These are businesses like Premium Power Corp., a company that develops low cost batteries that have the capacity to store and retrieve energy.  These batteries are a bit different.  They are not your typical AA or AAA batteries that you pop into a flashlight.  These are the size of tractor trailers.  The company, based in North Reading, got a $6 million Smart Grid Energy Storage grant through stimulus to demonstrate that their batteries can help utilities Premiumpower_truck manage their solar energy by storing the extra solar energy that is generated during the day– when not a lot people are home to use the energy — and releasing it later in the day when more people need it. Bill O’Donnell who manages the Smart Grid program for the company told me that this stimulus grant is “critical” for Premium Power to grow. And that means more jobs created – O’Donnell estimated that 86 jobs are being directly and indirectly created just through the grant – and greater cost savings and more green energy for utilities.

Flightlandata_lab2 Then there is Flight Landata , a company in North Andover that develops aerial remote sensors for the US Army. Flight Landata received a Small Business Innovation Research grant through stimulus of nearly $600K to enable the company to adapt an infrared sensor on a NASA satellite for aerial collection. The implications of this grant are huge most especially for the soldiers in Afghanistan who will use the sensor’s thermal imaging to more effectively identify Improvised Explosive Devices and save lives. But of course the grant has implications for this company, which will grow and for the additional employees it will need to hire to accommodate that growth.

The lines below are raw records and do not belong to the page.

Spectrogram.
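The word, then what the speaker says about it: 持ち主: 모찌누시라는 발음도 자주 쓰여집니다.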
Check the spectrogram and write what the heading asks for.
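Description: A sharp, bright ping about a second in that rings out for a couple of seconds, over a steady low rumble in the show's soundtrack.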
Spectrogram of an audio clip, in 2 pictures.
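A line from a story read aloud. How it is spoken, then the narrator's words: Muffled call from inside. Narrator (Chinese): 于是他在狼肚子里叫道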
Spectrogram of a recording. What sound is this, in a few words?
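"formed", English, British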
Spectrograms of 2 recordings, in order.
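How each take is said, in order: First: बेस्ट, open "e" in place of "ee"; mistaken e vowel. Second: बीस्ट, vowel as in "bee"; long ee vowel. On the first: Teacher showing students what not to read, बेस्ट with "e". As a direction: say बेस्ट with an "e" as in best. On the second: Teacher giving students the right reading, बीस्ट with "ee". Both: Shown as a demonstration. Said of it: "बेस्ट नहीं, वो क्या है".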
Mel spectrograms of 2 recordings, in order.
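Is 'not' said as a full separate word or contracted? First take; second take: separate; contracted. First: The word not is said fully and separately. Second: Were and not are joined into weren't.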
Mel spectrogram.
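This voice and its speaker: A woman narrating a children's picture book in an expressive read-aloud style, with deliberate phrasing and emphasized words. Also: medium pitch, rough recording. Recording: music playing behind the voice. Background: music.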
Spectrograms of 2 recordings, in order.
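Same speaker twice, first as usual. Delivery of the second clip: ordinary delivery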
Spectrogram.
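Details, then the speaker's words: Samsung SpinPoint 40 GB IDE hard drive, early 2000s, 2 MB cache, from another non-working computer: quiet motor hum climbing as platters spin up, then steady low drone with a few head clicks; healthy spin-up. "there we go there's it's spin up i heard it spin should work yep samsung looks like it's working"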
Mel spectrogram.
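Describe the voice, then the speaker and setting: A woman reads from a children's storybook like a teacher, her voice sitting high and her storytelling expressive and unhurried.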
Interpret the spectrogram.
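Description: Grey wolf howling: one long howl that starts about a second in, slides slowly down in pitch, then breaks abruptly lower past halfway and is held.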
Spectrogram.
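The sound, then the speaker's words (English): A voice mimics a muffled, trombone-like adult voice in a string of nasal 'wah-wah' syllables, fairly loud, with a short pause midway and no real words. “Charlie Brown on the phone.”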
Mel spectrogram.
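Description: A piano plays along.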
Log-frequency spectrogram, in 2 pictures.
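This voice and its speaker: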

This story is being replicated again and again across the state. I visited another company in Fall River, MicroMagnetics, which develops commercial applications of Microm_machine spintronics, a relatively new technology which combines the fields of magnetism, electronics and nanotechnology. The company is in the process of developing highly precise magnetic sensors which has applications in several markets including semiconductor manufacturers, cell phone manufacturers, precision devices and equipments, university, government and industrial labs and oil drilling companies. MicroMagnetics received three stimulus awards: A $500K award from the National Science Foundation; a $300K award from the National Institute of Standards and Technology; and an award of approximately $1 million from the Department of Energy. Dr. Gang Xian, who founded the company, told me the government’s support has been vital to his company’s growth. Xian is clearly committed to Fall River – he outsources and hires locally and just expanded here.

It is companies like MicroMagnetics — and all the others I visited  — that will have possibly the most long term impact on the local economy and it is stimulus that is giving them the power to continue to grow and thrive.

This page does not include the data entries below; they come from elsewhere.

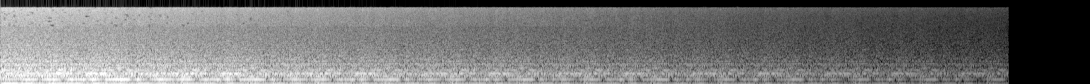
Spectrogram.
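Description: Wind howls through an open landscape and slowly fades.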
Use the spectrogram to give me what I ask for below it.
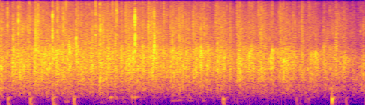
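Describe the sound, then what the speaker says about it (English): Audience applause for artwork at a climate action panel event, an even patter of many hands clapping at moderate distance, fairly soft, with a few sharper nearby claps standing out. "One more time, a round of applause for all the great artwork."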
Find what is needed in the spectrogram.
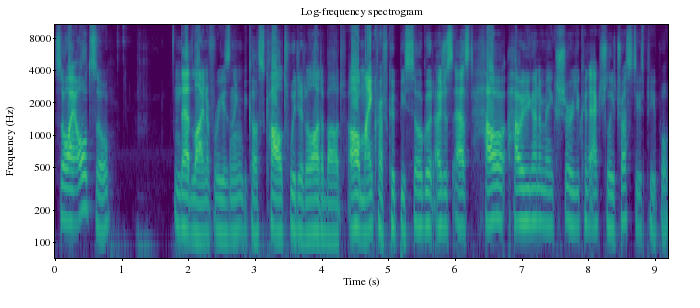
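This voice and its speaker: A man speaks with a German accent at a fairly quick pace. His pitch is fairly high and his intonation fairly even. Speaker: streamer and speedrunning commentator. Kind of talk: live stream commentary rant. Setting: live stream. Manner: halting, with false starts.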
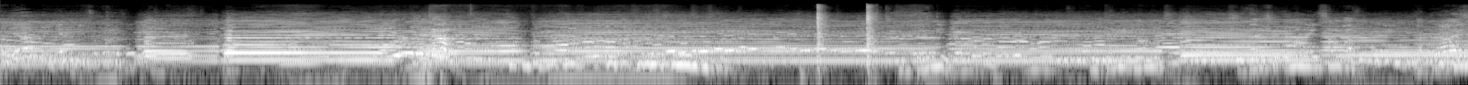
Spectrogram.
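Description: An accordion played live, holding sustained chords and melody notes that change every second or two. Two sharp clicks cut through the music a little over eight seconds in.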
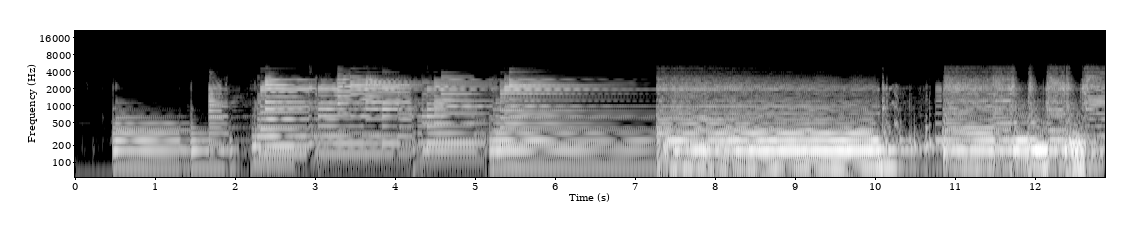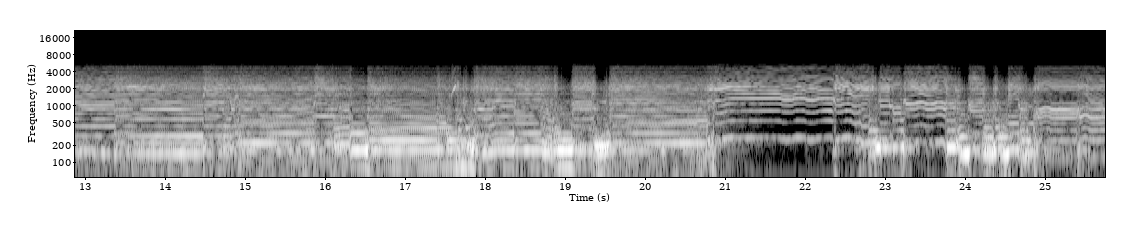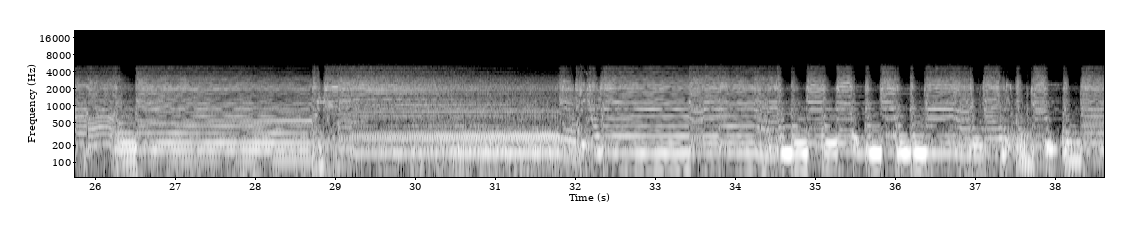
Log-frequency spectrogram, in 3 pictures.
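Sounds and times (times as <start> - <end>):
electric guitar through overdrive pedal with crunchy Marshall-style tone: 0.0 - 38.6.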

Written By:

Tags: , , , , , , , , , , , , , , , , , , ,

Recent Posts

Youth Homelessness – Jack Duffy-Protentis – November 2013 posted on Nov 13

I was in the 3rd grade when my parents told me that I was losing my eye sight. I remember feeling relieved that the reason I was struggling in school was because of this thing called Stargardt’s Disease; and not because I was not smart.   …Continue Reading Youth Homelessness – Jack Duffy-Protentis – November 2013

Raycela Dasher – Bristol County -October 2013 posted on Nov 13

As I looked at the stack of papers laid before me, I took a deep breath and prepared to write. These papers were more than just another assignment or application. These papers were a chance of a lifetime. As I looked to the top of   …Continue Reading Raycela Dasher – Bristol County -October 2013

Education and youth homelessness // Written by: Mary Kate Roffey of the GSYC posted on Oct 4

Education and youth homelessness are two of the Governor’s Statewide Youth Council’s initiatives. Throughout the month of August, the GSYC decided to hold ‘Back to School’ drives to collect school supplies for homeless youth. This project allowed the GSYC to make progress on both issues   …Continue Reading Education and youth homelessness // Written by: Mary Kate Roffey of the GSYC